There has been a recent influx of high profile sexual harassment cases in the past several months. Although companies have been shouting from the rooftops that they have a zero-tolerance policy in place, what exactly does that mean?
Does it really protect businesses from a lawsuit if the policy isn’t effective? Although a zero-policy announcement may sound good on paper, is it really enough to keep employees safe?
What Is Sexual Harassment?
It seems like the definition of sexual harassment would be common sense. Unfortunately, there are many who claim they weren’t aware that their actions fell under that category.
It may sound elementary, but it’s important for companies to define sexual harassment to their employees.
According to Title VII of the Civil Rights Act of 1964, it is unlawful to harass a person (an applicant or employee) because of that person’s sex. Harassment can include “sexual harassment” or unwelcome sexual advances, requests for sexual favors, and other verbal or physical harassment of a sexual nature.
However, it should be known that sexual harassment can be both physical and psychological. Employees are also not allowed to harass another employee even if the incidents don’t take place on the employer premises.
Policies To Help Prevent And Address Sexual Harassment
Your company needs to have policies in place to address sexual harassment. More than ever, this is the time to take a look at your employee handbook and make sure it covers some of these basics:
- sexual harassment policy
- general harassment policy
- policy about how sexual harassment investigations are conducted in your company
All employees should be trained on how to handle sexual harassment, where they need to go to report it, and what steps will be implemented to make sure it’s resolved.
HR’s Role In Sexual Harassment
In some cases of sexual harassment, the employee being harassed never comes forward to report the abuse.

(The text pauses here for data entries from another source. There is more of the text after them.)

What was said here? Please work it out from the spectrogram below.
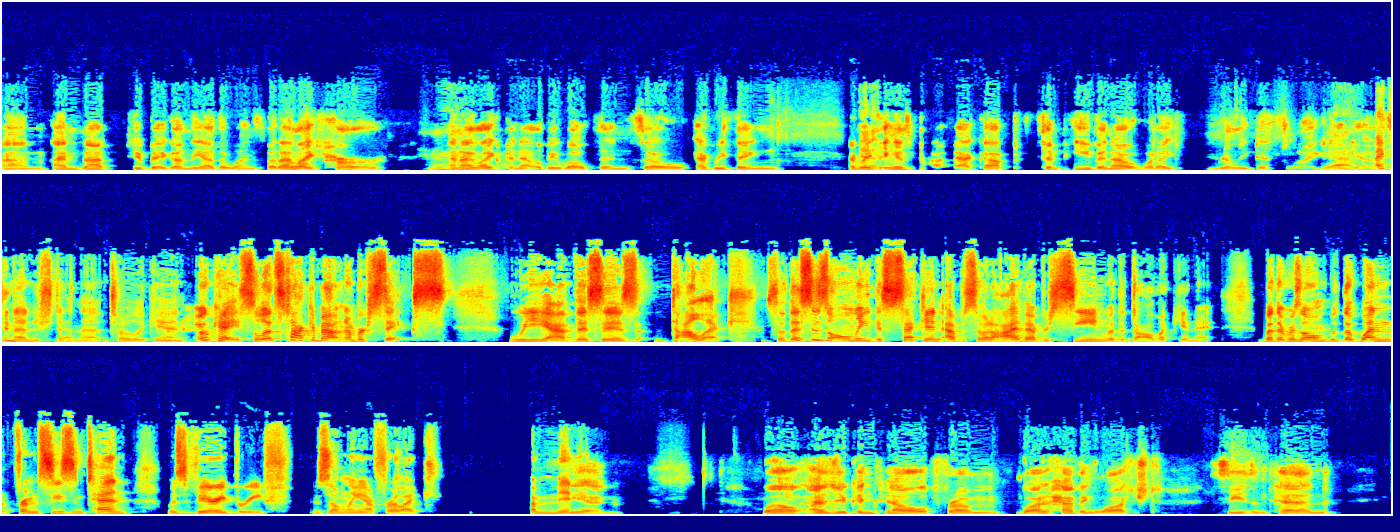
Um, I'm not too big on the other ones, but I liked her, mm-hmm. and I like Penelope Wilton. So everything, everything is brought back up to even out what I really dislike. Yeah, I guess. I can understand that. Totally can. Okay, so let's talk about number six. We have this is Dalek. So this is only the second episode I've ever seen with a Dalek in it. But there was only Mhm. the one from season ten was very brief. It was only for like a minute. Yeah. Well, as you can tell from what having watched season 10,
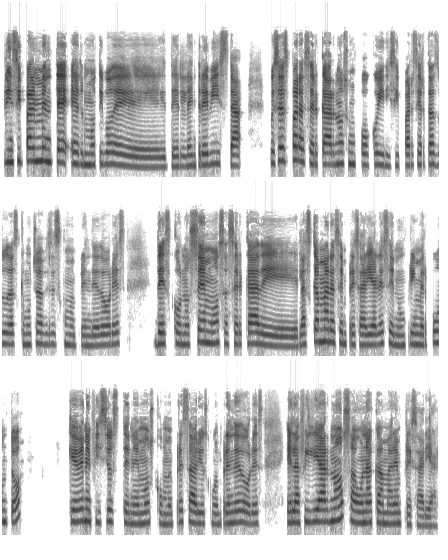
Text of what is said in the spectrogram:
principalmente el motivo de, la entrevista, pues es para acercarnos un poco y disipar ciertas dudas que muchas veces como emprendedores desconocemos acerca de las cámaras empresariales en un primer punto. ¿Qué beneficios tenemos como empresarios, como emprendedores, el afiliarnos a una cámara empresarial?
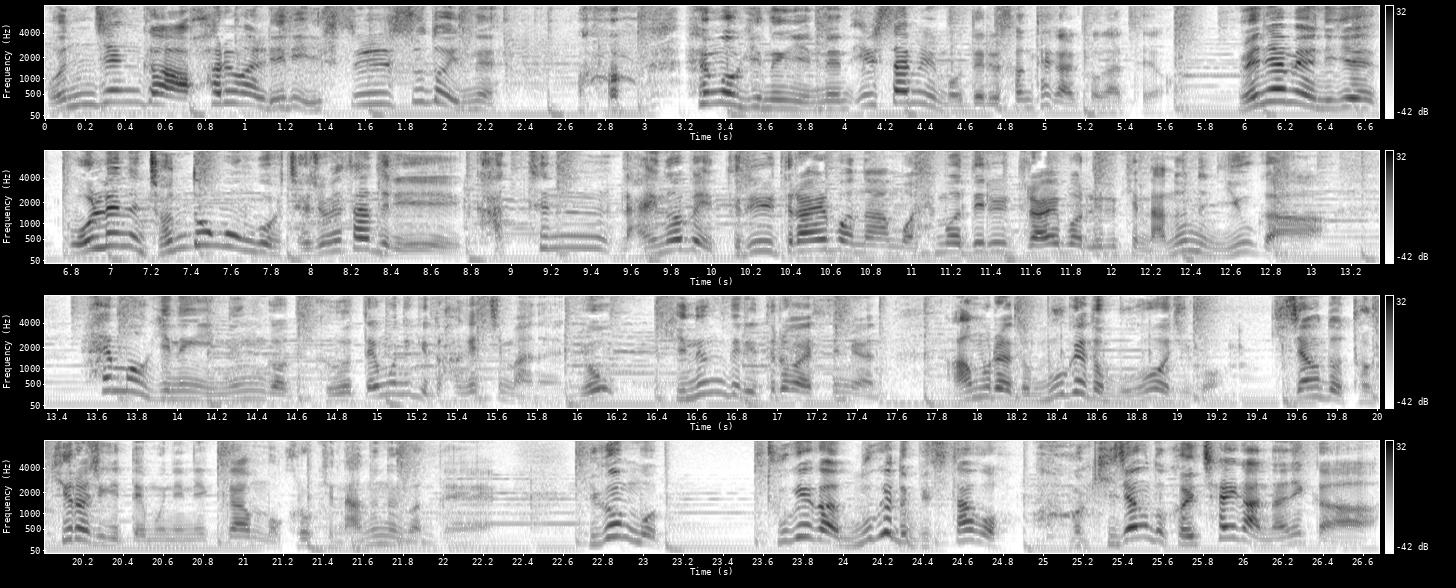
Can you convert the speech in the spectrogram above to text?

Reasons can include shame, fear of losing their job, or destroying their reputation wihin the industry.
It’s important that, as a company, employees feel safe. A policy should be in place where employees trust that action will be taken when they report abuse. Long gone are the days when bad behavior gets a pass because of the position or job ranking of the accused. Each reported claim must be taken seriously with appropriate action taken to resolve the issue.
There are some steps HR can take to help create a safe environment for a zero-tolerance for sexual harassment in the workplace.
It’s HR’s job to treat all reports, concerns, and investigations with confidentiality, although the name of the complainant is usually revealed to the person they are making the claims about. During this process however, it’s important that the complainant doesn’t suffer any kind of retaliation and the details of the case are kept as confidential as possible.
Take Proper Action
The media has reported cases where incidents of sexual harassment have been reported to HR or other higher officials and there was never any action taken. Follow your own guidelines. Make sure that every complaint is taken seriously and the proper steps to resolve the issue are followed.
- Notifying the police if criminal activities are alleged.
- Arranging for an investigation of the alleged harassment and the preparation of a written report.
- Submitting a written report summarizing the results of the investigation and making recommendations to designated company officials.
- Notifying the complainant and the respondent of the corrective actions to be taken, if any, and administering those actions.
Cultural Change Will Help Improve Policy Change
Having a zero-tolerance policy in place is a great start. It’s in the best interest of every company to fully ensure their own safety and protection, as well as the same of their employees and their well-being. However, as a culture, there is more to be done.
Take a look at your company culture as a whole. What kind of working environment do you condone? What sort of leadership skills are carried throughout your company and how does that trickle down the system?
Make sure your company enforces its sexual harassment policies at all times and not just when there is a crisis.